Soldiers from the DRC got into a firefight with their Rwandese counterparts near the border on Wednesday, allegedly sparked by the abduction of a DRC soldier. Five DRC soldiers died in the exchange, with the official version stating two of their platoons tried to cross over into Rwanda.
Rwanda’s foreign affairs minister Louise Mushikiwabo called on the DRC to cease hostilities, warning that “Rwanda stands ready to act to protect its citizens”.
Both the UN and France have appealed to both sides to stop the madness.
Meanwhile, a group of Rwandese FDLR rebels fighting in South Kivu gave up their weapons last week, as part of a voluntary disarmament programme in the area. Al Jazeera’s Catherine Wambua-Soi has a great description of how that went down (“This time only 83 showed up – but none were really senior in their military ranks. Some of the fighters looked feeble. The weapons they handed over were old, rusty and some appeared obsolete…”) – but is it all just a ruse, she asks?
“Some wonder why the rebels are being given such a soft landing. It took four days for the Congolese army, Tanzania and South Africa to dislodge another rebel group. So why can’t they also engage militarily with the FDLR?”
Further south, Mozambique is feeling the impact of its own sudden spark in hostilities following rebel group/opposition party Renamo calling off the ceasefire with government, leaving potential investors wary (that Financial Times piece is also a good introduction to Filipe Nyusi, the Frelimo man who will almost certainly become Mozambique’s president after the elections in October.) So far, the US, Portugal, the country’s Human Rights Commission, and civil society have called for an end to hostilities.
This is a good piece explaining the current Renamo-Frelimo deadlock.
Two would-be beauty queens were kicked out of the Miss Zimbabwe pageant last week for violating the contest rules. Their crime? The two 21-year-olds acted like two 21-year-olds and sneaked out of what I’m going to call Survivor: Beauty Camp!!! on a Saturday night.
“We are grooming a queen who is going to represent the country at higher and more important platforms so we want someone who is responsible,” explained Miss Zimbabwe Trust Secretary Terry Bharu. They’re just the latest Evictees. Three other girls were booted out the week before for “not meeting the requirements”.
“When a finalist fails to grasp the fundamentals, we are with no option but to let her go,” said Bharu, adding, “God, do I have to tell you one more time? It’s five steps forward, hip pop, Blue Steel, hair swish, pas de bourrée left, pas de bourrée right, développé, pirouette, and sashay back to the dressing room without getting a bikini wedgie. ELEMENTARY.”
The tribe has also spoken in deciding that tickets will cost US$300 per person.
“Only those we feel will add value to the pageant will be considered to attend the function,” said a spokesperson.
Yes, Average Zimbabwean. That means exactly what you think it means.
Said one irate Average Zimbabwean: “Look at the salaries that civil servants are taking home; they might as well change the name to Miss Zim Wealthy.”
Swish.

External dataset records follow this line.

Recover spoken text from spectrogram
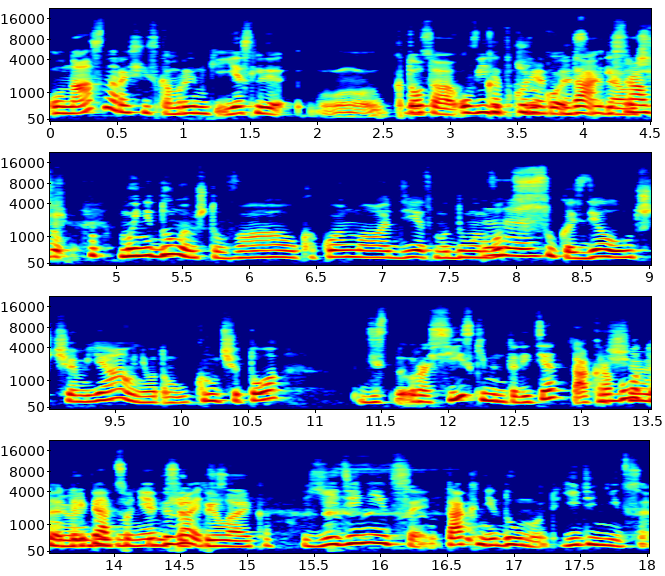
У нас на российском рынке, если кто-то увидит такой, да, и сразу очень. мы не думаем, что вау, какой он молодец, мы думаем, вот сука, сделал лучше, чем я, у него там круче то, российский менталитет так Еще работает. Ребят, ну не обижайтесь. Лайка. Единицы так не думают, единицы.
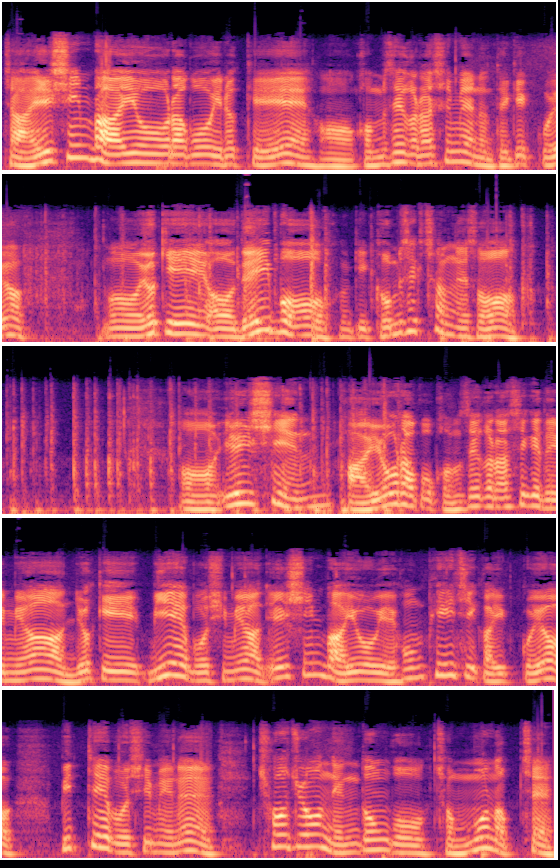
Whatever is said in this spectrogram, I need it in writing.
자, 일신바이오라고 이렇게 어, 검색을 하시면 되겠고요. 어, 여기 어, 네이버 여기 검색창에서 어, 일신 바이오라고 검색을 하시게 되면 여기 위에 보시면 일신 바이오의 홈페이지가 있고요. 밑에 보시면은 초저온 냉동고 전문 업체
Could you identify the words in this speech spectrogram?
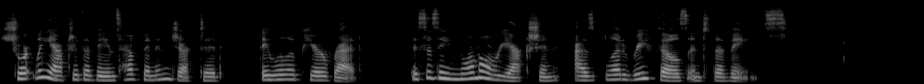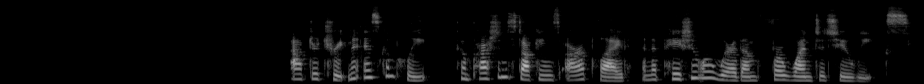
Shortly after the veins have been injected, they will appear red. This is a normal reaction as blood refills into the veins. After treatment is complete, compression stockings are applied and the patient will wear them for one to two weeks.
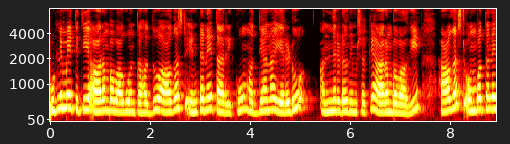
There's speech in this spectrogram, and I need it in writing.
ಹುಣ್ಣಿಮೆ ತಿಥಿ ಆರಂಭವಾಗುವಂತಹದ್ದು ಆಗಸ್ಟ್ ಎಂಟನೇ ತಾರೀಕು ಮಧ್ಯಾಹ್ನ ಎರಡು ಹನ್ನೆರಡು ನಿಮಿಷಕ್ಕೆ ಆರಂಭವಾಗಿ. ಆಗಸ್ಟ್ ಒಂಬತ್ತನೇ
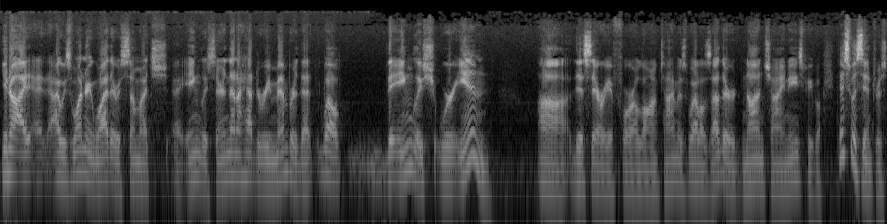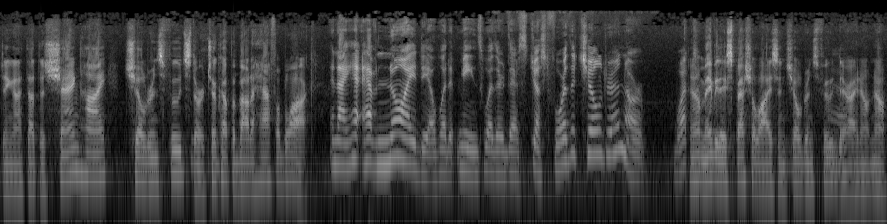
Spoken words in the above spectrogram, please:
You know, I, I was wondering why there was so much uh, English there, and then I had to remember that, well, the English were in uh, this area for a long time, as well as other non-Chinese people. This was interesting. I thought the Shanghai Children's Food Store took up about a half a block. And I ha- have no idea what it means, whether that's just for the children or what. You know, maybe they specialize in children's food there. I don't know.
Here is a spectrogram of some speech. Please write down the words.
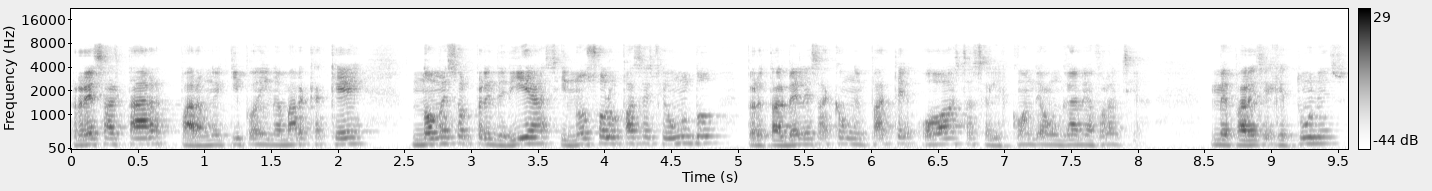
resaltar para un equipo de Dinamarca que no me sorprendería si no solo pasa el segundo, pero tal vez le saca un empate o hasta se le esconde a un gane a Francia. Me parece que Túnez,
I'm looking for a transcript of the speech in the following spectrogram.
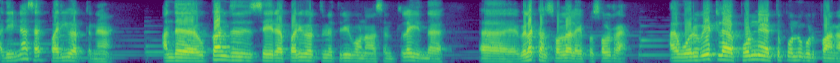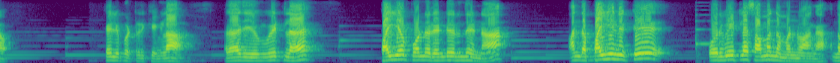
அது என்ன சார்? பரிவர்த்தனை. அந்த உட்கார்ந்து செய்கிற பரிவர்த்தனை திரிகோணாசனத்தில் இந்த விளக்கம் சொல்லலை. இப்போ சொல்கிறேன் ஒரு வீட்டில் பொண்ணு எடுத்து பொண்ணு கொடுப்பாங்க. கேள்விப்பட்டிருக்கீங்களா? அதாவது இவங்க வீட்டில் பையன் பொண்ணு ரெண்டு இருந்துன்னா அந்த பையனுக்கு ஒரு வீட்டில் சம்மந்தம் பண்ணுவாங்க. அந்த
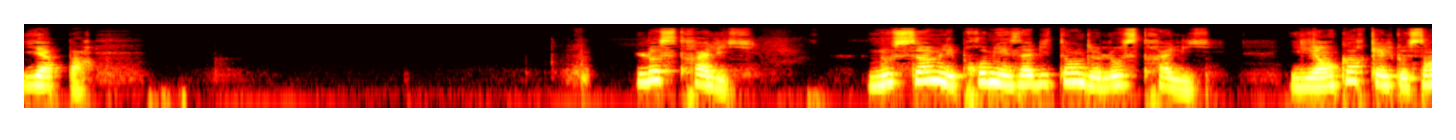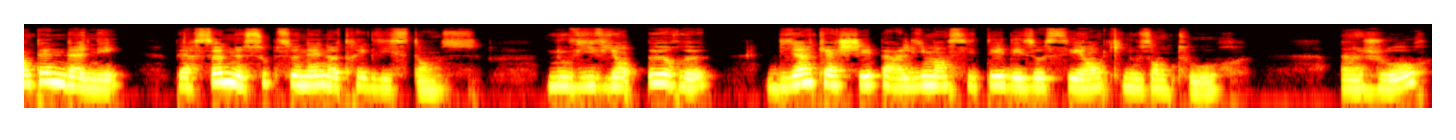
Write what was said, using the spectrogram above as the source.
Yapa. L'Australie. Nous sommes les premiers habitants de l'Australie. Il y a encore quelques centaines d'années, personne ne soupçonnait notre existence. Nous vivions heureux, bien cachés par l'immensité des océans qui nous entourent. Un jour,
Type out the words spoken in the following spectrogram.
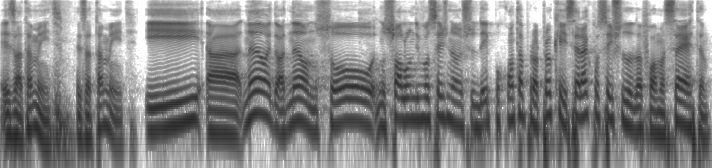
Exatamente, exatamente. E uh, não, Eduardo, não, não sou, não sou aluno de vocês não. Eu estudei por conta própria. Ok, será que você estudou da forma certa?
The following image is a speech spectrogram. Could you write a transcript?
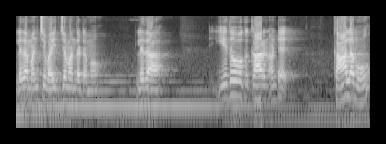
లేదా మంచి వైద్యం అందటము లేదా ఏదో ఒక కారణం అంటే కాలము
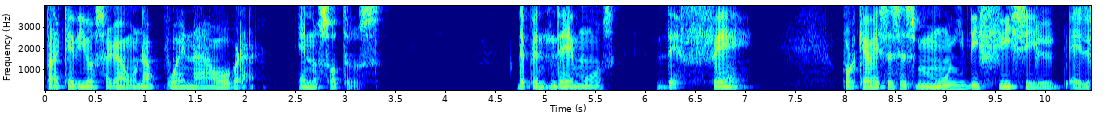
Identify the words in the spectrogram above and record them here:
para que Dios haga una buena obra en nosotros. Dependemos de fe, porque a veces es muy difícil el,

I like it.
An interesting case was heard in the Botswana High Court last week, where the government defended its policy of denying ARVs to foreign prisoners with HIV. The Botswana Network on Ethics, Law and HIV/Aids argued that this “denied the prisoners’ rights to life, freedom from inhuman and degrading treatment and discrimination and equality”.
But the State lawyer allegedly said the government was under no legal obligation to provide ARV treatment to foreign inmates, and besides, it was the prisoners who’d denied themselves their own right to live: it was their fault for contracting HIV in the first place.
The Southern Africa Litigation Centre has a good piece on what went down in court.
Judgement was reserved.
More than R3 billion is missing from Swaziland’s coffers, based on a report by the country’s auditor-general Phestecia Nxumalo that compared what the Swaziland Revenue Authority (SRA) said it deposited into the treasury in the 2012/13 financial year, and what was actually in them. For the second year in a row delivering her report, Nxumalo blamed fraudsters and lamented the fact that still nobody was held accountable.
Namibia‘s ruling party Swapo is suing opposition parties who tried to have the 2009 election results audited. That case bounced between different courts until 2012, when the Supreme Court dismissed the opposition parties’ appeal and ordered them to pay Swapo’s costs. A few years on, and Swapo is still waiting.
Newly-elected president of Malawi Peter Mutharika is marrying his long time partner later this month, at an event price-tag of
US$95 000. The vice president Saulos Chilima, who is the actual real live Chairperson of the actual real live Wedding Committee, says all these many dollars will come from “well-wishers”, not taxpayers. Bride-to-be Gertrude Maseko is a former MP.
And the second phase of the Lesotho Highlands Water Project was launched last week. When complete, it will deliver another 17 million cubic metres of water to South Africa each year, while Lesotho is supposed to be getting jobs and revenue out of the deal.